§ WHAT THE EXERCISE ASKS
Below are records to repeat exactly. Omit the pictures from the copy.

>>>>

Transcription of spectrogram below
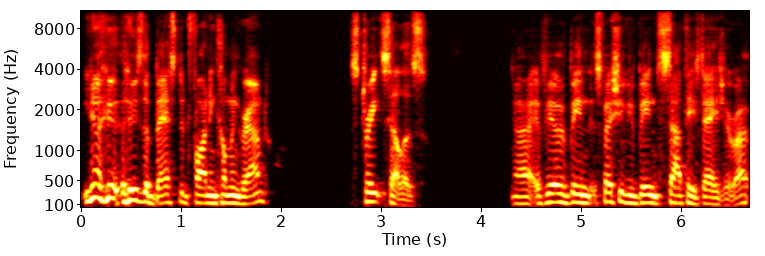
you know who, who's the best at finding common ground? Street sellers. Uh, if you've ever been, especially if you've been to Southeast Asia, right?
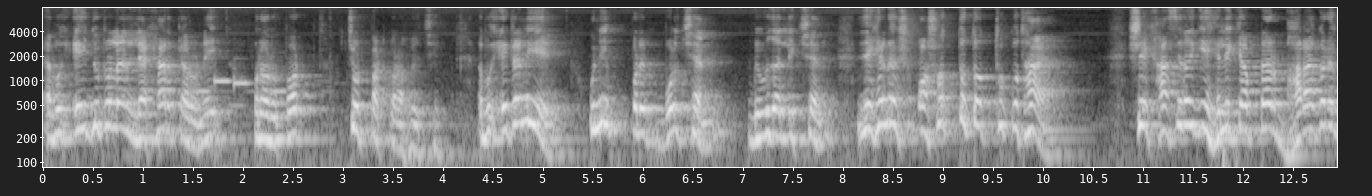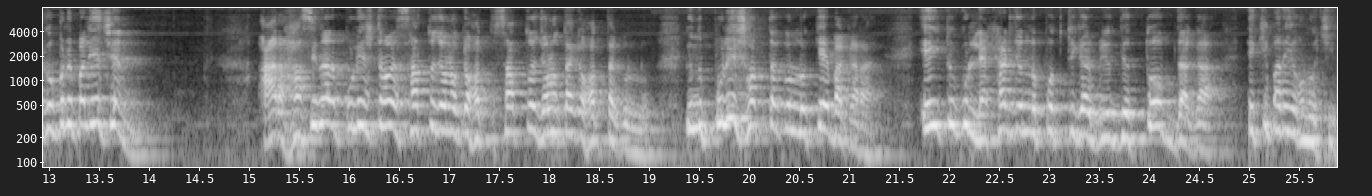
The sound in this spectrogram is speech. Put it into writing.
এবং এই দুটো লাইন লেখার কারণে ওনার উপর চোটপাট করা হয়েছে। এবং এটা নিয়ে উনি পরে বলছেন বিভুদা লিখছেন যে এখানে অসত্য তথ্য কোথায়? শেখ হাসিনা কি হেলিকপ্টার ভাড়া করে গোপনে পালিয়েছেন? আর হাসিনার পুলিশ না হয় ছাত্র জনকে হত্যা ছাত্র জনতাকে হত্যা করল। কিন্তু পুলিশ হত্যা করল কে বা কারা? এইটুকু লেখার জন্য পত্রিকার বিরুদ্ধে তোপ দাগা একেবারেই অনুচিত।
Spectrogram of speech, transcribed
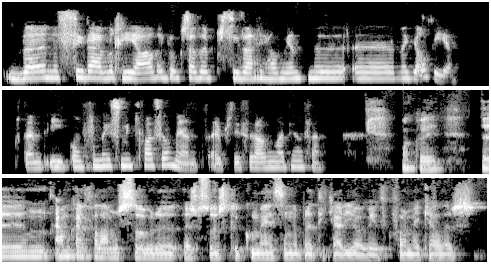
da necessidade real daquilo que estás a precisar realmente na, uh, naquele dia. Portanto, e confundem-se muito facilmente, é preciso ter alguma atenção. Ok. Um, há um bocado falámos sobre as pessoas que começam a praticar yoga e de que forma é que elas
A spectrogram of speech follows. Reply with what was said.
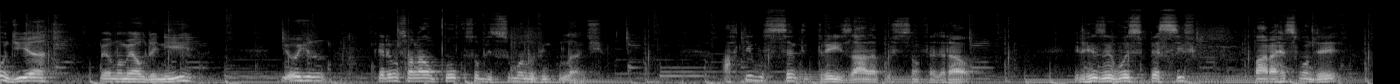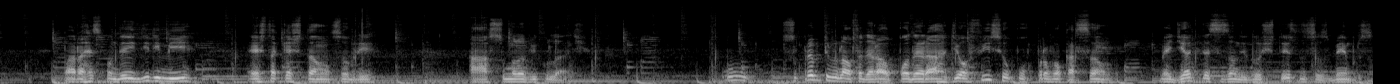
Bom dia, meu nome é Aldenir e hoje queremos falar um pouco sobre súmula vinculante. Artigo 103A da Constituição Federal, ele reservou específico para responder para responder e dirimir esta questão sobre a súmula vinculante. O Supremo Tribunal Federal poderá, de ofício ou por provocação, mediante decisão de dois terços de seus membros,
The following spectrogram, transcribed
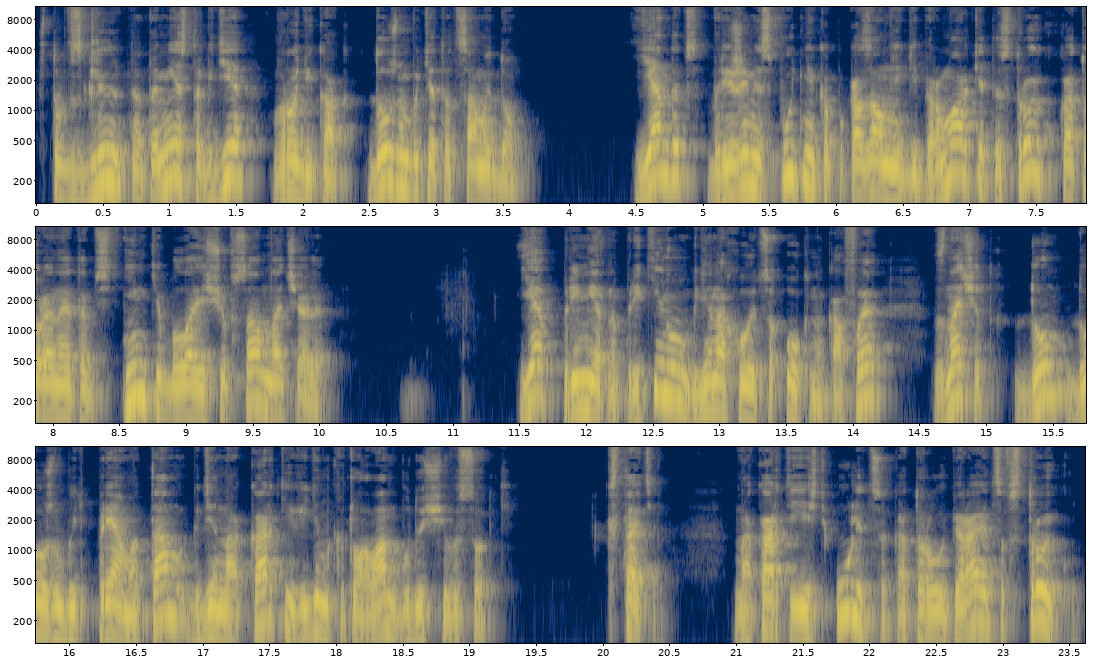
чтобы взглянуть на то место, где, вроде как, должен быть этот самый дом. Яндекс в режиме спутника показал мне гипермаркет и стройку, которая на этом снимке была еще в самом начале. Я примерно прикинул, где находятся окна кафе, значит, дом должен быть прямо там, где на карте виден котлован будущей высотки. Кстати, на карте есть улица, которая упирается в стройку.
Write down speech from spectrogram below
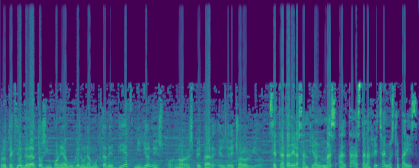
Protección de Datos impone a Google una multa de 10 millones por no respetar el derecho al olvido. Se trata de la sanción más alta hasta la fecha en nuestro país.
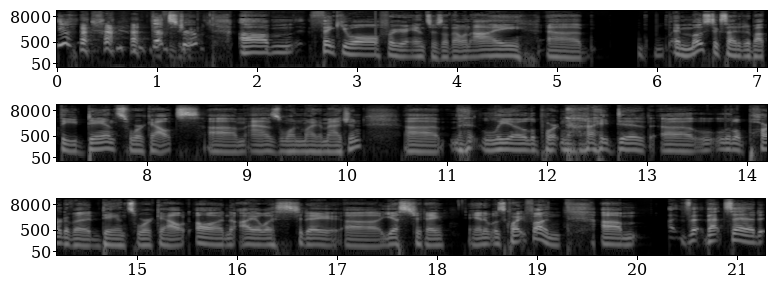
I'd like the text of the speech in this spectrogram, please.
Yeah, that's true. Um, thank you all for your answers on that one. I uh, am most excited about the dance workouts, um, as one might imagine. Uh, Leo Laporte and I did a little part of a dance workout on iOS today, uh, yesterday, and it was quite fun. Um, th- that said,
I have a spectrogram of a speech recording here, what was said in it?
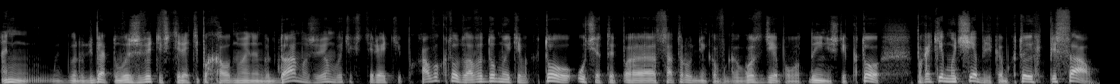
они говорят, ребят, ну вы живете в стереотипах холодной войны. Говорят, да, мы живем в этих стереотипах. А вы кто? А вы думаете, кто учит э, сотрудников Госдепа вот нынешних? Кто? По каким учебникам? Кто их писал?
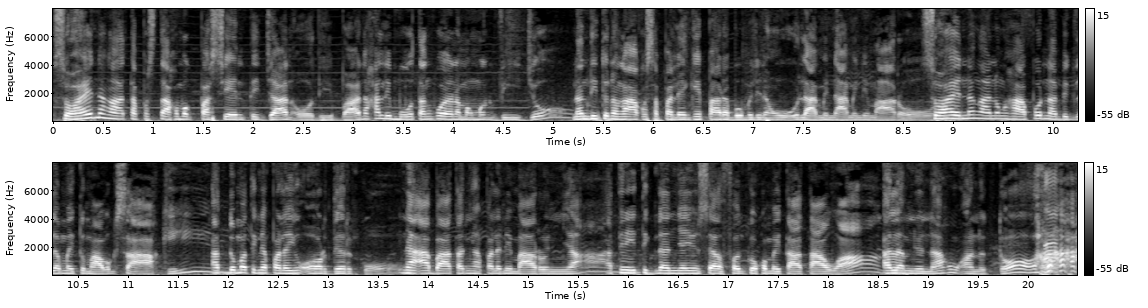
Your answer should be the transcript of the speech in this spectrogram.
So ayun na nga, tapos na ako magpasyente dyan. O di ba nakalimutan ko na namang mag-video. Nandito na nga ako sa palengke para bumili ng uulamin namin ni Maro. So ayun na nga, nung hapon na biglang may tumawag sa akin. At dumating na pala yung order ko. Inaabatan nga pala ni Maro niya. At tinitignan niya yung cellphone ko kung may tatawag. Alam nyo na kung ano to.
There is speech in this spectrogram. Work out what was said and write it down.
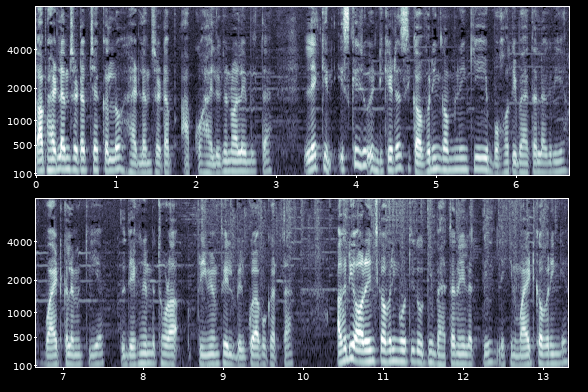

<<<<

§ OUTPUT FOR THIS TASK
Transcription of spectrogram below
you know who, who's the best at finding common ground? Street sellers. Uh, if you've ever been, especially if you've been to Southeast Asia, right?
The sound in this spectrogram is speech. Put it into writing.
এবং এই দুটো লাইন লেখার কারণে ওনার উপর চোটপাট করা হয়েছে। এবং এটা নিয়ে উনি পরে বলছেন বিভুদা লিখছেন যে এখানে অসত্য তথ্য কোথায়? শেখ হাসিনা কি হেলিকপ্টার ভাড়া করে গোপনে পালিয়েছেন? আর হাসিনার পুলিশ না হয় ছাত্র জনকে হত্যা ছাত্র জনতাকে হত্যা করল। কিন্তু পুলিশ হত্যা করল কে বা কারা? এইটুকু লেখার জন্য পত্রিকার বিরুদ্ধে তোপ দাগা একেবারেই অনুচিত।
Spectrogram of speech, transcribed
da necessidade real daquilo que estás a precisar realmente na, uh, naquele dia. Portanto, e confundem-se muito facilmente, é preciso ter alguma atenção. Ok. Um, há um bocado falámos sobre as pessoas que começam a praticar yoga e de que forma é que elas
A spectrogram of speech follows. Reply with what was said.
Bom dia, meu nome é Aldenir e hoje queremos falar um pouco sobre súmula vinculante. Artigo 103A da Constituição Federal, ele reservou específico para responder para responder e dirimir esta questão sobre a súmula vinculante. O Supremo Tribunal Federal poderá, de ofício ou por provocação, mediante decisão de dois terços de seus membros,
The following spectrogram, transcribed
чтобы взглянуть на то место, где, вроде как, должен быть этот самый дом. Яндекс в режиме спутника показал мне гипермаркет и стройку, которая на этом снимке была еще в самом начале. Я примерно прикинул, где находятся окна кафе, значит, дом должен быть прямо там, где на карте виден котлован будущей высотки. Кстати, на карте есть улица, которая упирается в стройку.
Write down speech from spectrogram below
Protección de Datos impone a Google una multa de 10 millones por no respetar el derecho al olvido. Se trata de la sanción más alta hasta la fecha en nuestro país.
I'd like the text of the speech in this spectrogram, please.
Yeah, that's true. Um, thank you all for your answers on that one. I uh, am most excited about the dance workouts, um, as one might imagine. Uh, Leo Laporte and I did a little part of a dance workout on iOS today, uh, yesterday, and it was quite fun. Um, th- that said,
I have a spectrogram of a speech recording here, what was said in it?
они говорят, ребят, ну вы живете в стереотипах холодной войны. Говорят, да, мы живем в этих стереотипах. А вы кто? А вы думаете, кто учит э, сотрудников Госдепа вот нынешних? Кто? По каким учебникам? Кто их писал?
Your answer should be the transcript of the speech in this spectrogram.
So ayun na nga, tapos na ako magpasyente dyan. O di ba nakalimutan ko na namang mag-video. Nandito na nga ako sa palengke para bumili ng uulamin namin ni Maro. So ayun na nga, nung hapon na biglang may tumawag sa akin. At dumating na pala yung order ko. Inaabatan nga pala ni Maro niya. At tinitignan niya yung cellphone ko kung may tatawag. Alam nyo na kung ano to.
There is speech in this spectrogram. Work out what was said and write it down.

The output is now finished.